The World Is Flat has raised the bar for those of us who plan to one day lead a school or a district through the first quarter of the 21st century. Our failure to build a better system will result in the certain demise of American education and, as collateral damage, the economic future of America.
So how do we begin to change the educational system in America? How can what we (schools) do to reflect what is needed? How can we (the educators and leaders) take advantage of the ever flattening world? I offer five idealistic, and maybe naive, propositions.
1. Replace existing local and state high school math and science curricula and assessments with “International” cirricula and assessments and mandate Biology, Chemistry, and Physics. Our students will be studying and working in a collaborative and connected world that will require more science, math, and engineering degrees. Internationally, science and math curricula are pretty standard – there is no “American Algebra”. It is possible that our students’ exposure to the widely accepted international standards and assessments of physics, calculus, chemistry, and engineering would be of greater benefit than any local standards or assessments. We may begin this endeavour by becoming a part of the International Baccalaureate Program.
2. Marry our high school to other schools in Europe, Asia, India, Australia, and the Middle East. We can provide our students exposure to a wide range of cultures, and cultural nuances, if we connect our school to other schools in the world.
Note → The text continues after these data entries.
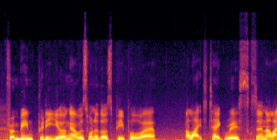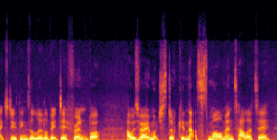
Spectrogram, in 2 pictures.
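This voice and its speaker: With a northern English accent, a woman talks at a very fast pace, fairly high in pitch, with very even loudness and fairly even intonation. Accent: northern English, noticeable to Australians. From northern England, Rochdale. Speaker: entrepreneur. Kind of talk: personal story interview. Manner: casual with fillers.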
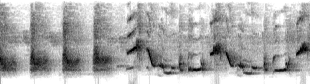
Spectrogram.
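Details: White-rumped shama singing: four loud rasping notes spaced about a third of a second apart, then a rapid tumbling sequence of varied whistled and chattering phrases.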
We could, conceivably, interact on a regular basis with the global classroom; other teachers and students from the world could connect directly with our students, teachers, and classrooms. Discourse regarding international issues, technology, politics, and news events would be greatly enhanced.
3. Provide each student with free, powerful, and consistent wireless connectivity, personal laptops, and e-readers. These are the tools of the learning trade. No more will I ask for the purchasing of hefty, underused, and consumable textbooks. Our students will be using the latest e-readers; textbooks will become more accessible, convenient, and easy to decode. Their laptops will be open-source based; students will be able to learn and contribute to the open-source network while having a laptop free of cluttering and expensive software and gadgets. Needless to say, the schools will be completely wireless (on an open network) with the fastest broadband speed available.
4. Embed technology into the pedagogy. No longer should we simply “use” the latest technological tools in our classrooms, rather the tools must become the standard – embedded in our practice. The best way to do this is assess each prospective teacher’s technological abilities and knowledge and their incorporation of that knowledge in their pedagogy. Bottom line: hire Millenials who understand the new learning.
5. Change the courses of elective study in our high school. American Zippies are demanding more relevant and meaningful elective classes from knowledgeable and “connected” instructors. Courses like HTML, International Law, Flat World Economics, Collaborative Technology Applications, Ethical Business Practices, and Virtual Learning courses must be implemented. Our students are craving these types of 21st century classes.
Dr. Richard Bozza was my instructor for a class called “Curriculum Design” during my master’s program. He was a former Superintendent and a very wise man – maybe one of the two best teachers I have ever had. He introduced me to educational rebels like Alfie Kohn and Kozol. One of Dr. Bozza’s closing statements during our last class session was something like this, We [American education] have been driving the same train for the last one hundred years. The train is maybe faster, more powerful – but it’s on the same track, going in the same direction. Sure, new ideas and reforms have come along, but they essentially are just “hitched” onto the train. You would have thought we would be flying by now; moving and mobile, not tied to a track, able to move freely and with speed. So, you must decide as a future leader – will the changes you make fly your schools in a sleek, new, fast, and powerful shuttle, or will your changes simply add another caboose to this same, old, slow, gasping, chugging train?
So, as aspiring leaders, will we say to our faculty, students, and parents “All aboard!” or will we say, “Prepare for lift-off”?